The Moveable Majority
Posted on September 14, 2017
“If you are lucky enough to have lived in Paris as a young man, then wherever you go for the rest of your life it stays with you, for Paris is a moveable feast.”
So said Ernest Hemingway.
I doubt Hemingway would have supported Donald Trump in this Presidential election. He fought for the Communists in the Spanish Civil War, was generally regarded as a leftist, and he had little regard for the wealthy.
But I was thinking about Hemingway’s quote in regards to the President’s approach to Congress.
Instead of a moveable feast, the President is trying an approach I would call the moveable majority.
Trump reminds me of the famous Everett Dirksen assertion: “I am a man of fixed and unbending principles, the first of which is to be flexible at all times.”
That makes conservatives, especially conservatives who populate the Freedom Caucus, very, very nervous.
The hard right’s amendment to the Dirksen quote would be, “I am a man fixed and unbending principles, the first of which is to be inflexible at all times.”
They wear their inflexibility on their sleeves and broadcast it to the world proudly.
We shall not bend. We shall not break. We shall not compromise. We shall not get anything done on behalf the American people.
The ability to compromise is the coin of the realm in a democracy. You fail to create a win/win situation, where both sides can claim a modicum of victory, and you get gridlock.

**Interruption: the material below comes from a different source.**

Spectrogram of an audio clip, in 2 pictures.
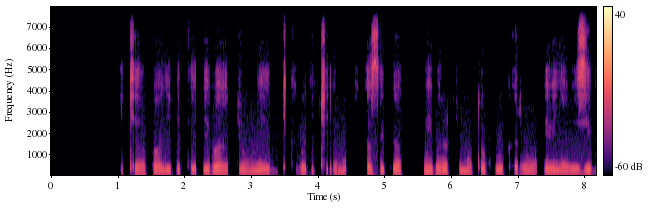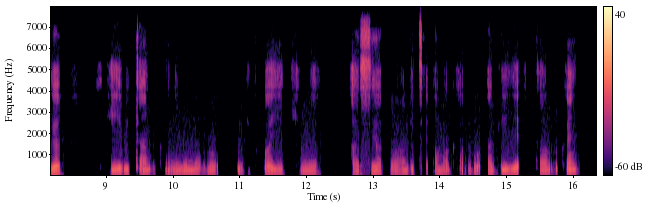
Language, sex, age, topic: Kinyarwanda, male, 18-24, government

We seek to compromise every day. When you drive in Washington DC, you have to learn to compromise just to make it to work on time. When merging, one car has to give in to another car to keep the traffic flowing. When two jerks refuse to give in, that’s when you have an accident, and presto, you are late for work.
The American people are tired of the legislative car crashes.
They want a fully functional government that works on their behalf.
They don’t want a broken immigration system, where 11 million undocumented, illegal aliens are exploited by employers, living on the fringes of society, committing crimes and driving down ways.
They don’t want a tax code where some corporations pay nothing while other corporations pay the highest rate in the world, where some rich people get off scot-free while small business owners are donating half their salaries to the government. They suspect that a tax system that is so complicated that most accountants don’t understand it is probably not working fairly for them.
Conservatives are not nihilists. They want a fully functioning government that does a lot fewer things but does those things well. They don’t want their tax dollars wasted in government shut-downs. They don’t want a legislative branch that can’t effectively oversee our mandatory spending programs.
Donald Trump is not a natural politician. He has been criticized by the left and the right for not understanding the nature of his job and for saying things that are offensive to some people.
Trump may not a be natural politician, but he is smart enough to see how to best break through the gridlock.
I, myself, wouldn’t negotiate with Nancy Pelosi, because she is not really a negotiator and she doesn’t have a vested interest in making the Congress work. Instead, I would have had a secret meeting with Steny Hoyer and figured out ways to work with him.
But I quibble.
The President has to find a moveable majority. On immigration, he will have to build a majority with Democrats and Republicans. On appropriations, he will have to do the same thing, which might make funding for the wall more difficult. On taxes, he might get a bill through with only Republicans in the House and may be a few red state Democrats in the Senate (along with bulk of the Republicans). He might need to do a stand-alone authorization bill on the Wall with only Republican votes. On the budget, he will only get Republicans, because that is the nature of budget resolutions.
Good for the President for taking steps to break the gridlock. Let’s hope he is successful.